Exact copy, no pictures: return only the lines below from the line with "Spectrogram below, transcript of speech" up to and including the line with "Output the words spoken in this spectrogram.".
'''
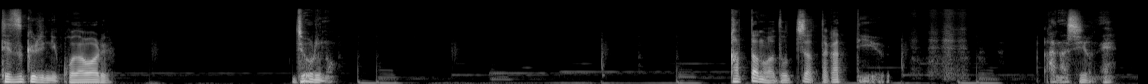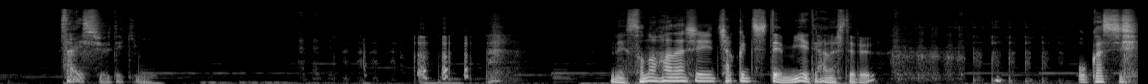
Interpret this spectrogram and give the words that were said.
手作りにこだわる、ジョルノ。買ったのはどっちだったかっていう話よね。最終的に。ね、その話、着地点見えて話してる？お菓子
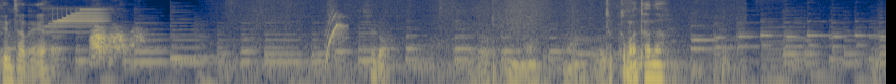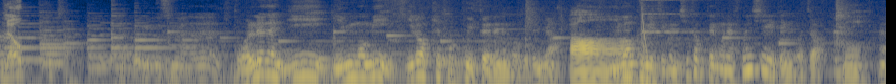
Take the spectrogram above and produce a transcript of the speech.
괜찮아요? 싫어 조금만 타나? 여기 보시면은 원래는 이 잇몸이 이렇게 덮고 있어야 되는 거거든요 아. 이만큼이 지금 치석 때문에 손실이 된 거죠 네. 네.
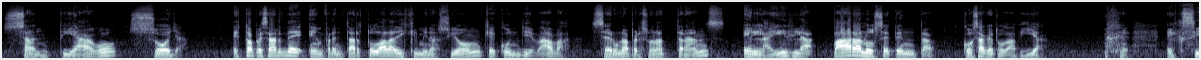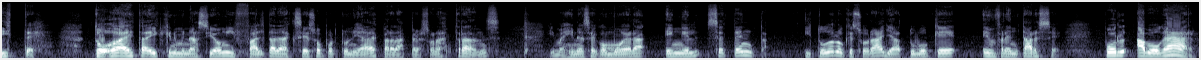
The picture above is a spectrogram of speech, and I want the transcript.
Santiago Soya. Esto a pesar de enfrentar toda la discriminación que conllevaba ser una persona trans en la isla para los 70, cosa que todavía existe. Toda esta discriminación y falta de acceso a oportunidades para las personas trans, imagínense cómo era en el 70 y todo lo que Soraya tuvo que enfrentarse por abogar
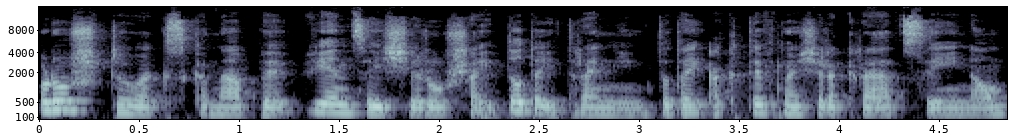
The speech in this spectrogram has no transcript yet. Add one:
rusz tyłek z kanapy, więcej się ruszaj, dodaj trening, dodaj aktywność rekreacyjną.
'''
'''
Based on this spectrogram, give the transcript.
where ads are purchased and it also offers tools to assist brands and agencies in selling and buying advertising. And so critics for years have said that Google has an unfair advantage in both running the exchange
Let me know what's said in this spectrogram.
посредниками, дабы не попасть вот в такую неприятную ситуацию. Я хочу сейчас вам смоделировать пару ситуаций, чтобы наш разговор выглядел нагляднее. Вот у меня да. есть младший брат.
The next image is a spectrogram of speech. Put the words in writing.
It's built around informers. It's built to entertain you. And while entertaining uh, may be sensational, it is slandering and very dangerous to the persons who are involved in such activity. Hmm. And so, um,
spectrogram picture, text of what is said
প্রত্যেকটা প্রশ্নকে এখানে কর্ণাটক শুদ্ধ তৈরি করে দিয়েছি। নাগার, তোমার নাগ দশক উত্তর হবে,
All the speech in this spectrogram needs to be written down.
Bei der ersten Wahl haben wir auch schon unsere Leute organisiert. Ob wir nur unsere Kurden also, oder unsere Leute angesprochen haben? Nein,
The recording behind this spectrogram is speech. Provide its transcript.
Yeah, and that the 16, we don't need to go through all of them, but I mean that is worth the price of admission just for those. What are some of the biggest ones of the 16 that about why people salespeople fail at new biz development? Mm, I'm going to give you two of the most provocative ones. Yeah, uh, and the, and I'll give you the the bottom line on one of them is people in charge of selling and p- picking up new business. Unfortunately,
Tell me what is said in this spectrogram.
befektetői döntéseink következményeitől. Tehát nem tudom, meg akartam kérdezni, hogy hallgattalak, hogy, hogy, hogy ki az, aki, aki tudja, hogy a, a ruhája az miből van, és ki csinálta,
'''
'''
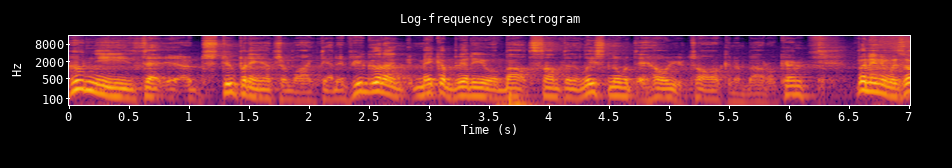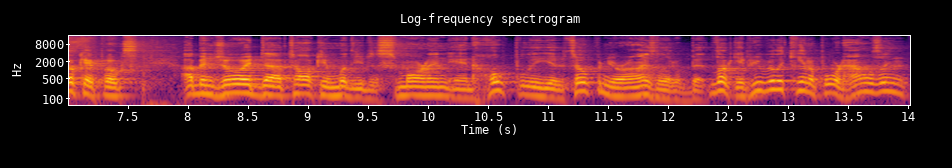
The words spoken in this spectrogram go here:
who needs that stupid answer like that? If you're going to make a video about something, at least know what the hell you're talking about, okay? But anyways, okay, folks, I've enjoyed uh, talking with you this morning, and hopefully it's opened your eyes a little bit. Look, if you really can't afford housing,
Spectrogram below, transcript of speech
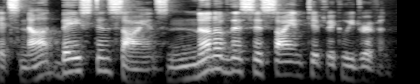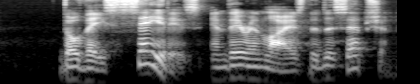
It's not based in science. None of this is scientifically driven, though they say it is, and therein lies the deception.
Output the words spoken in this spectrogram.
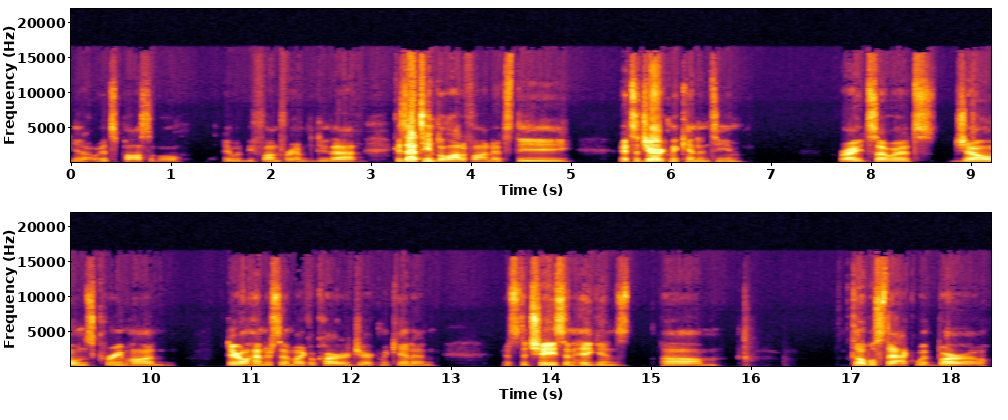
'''
:: Final answer ::
Spectrogram below, transcript of speech
It's not based in science. None of this is scientifically driven, though they say it is, and therein lies the deception.
Output the words spoken in this spectrogram.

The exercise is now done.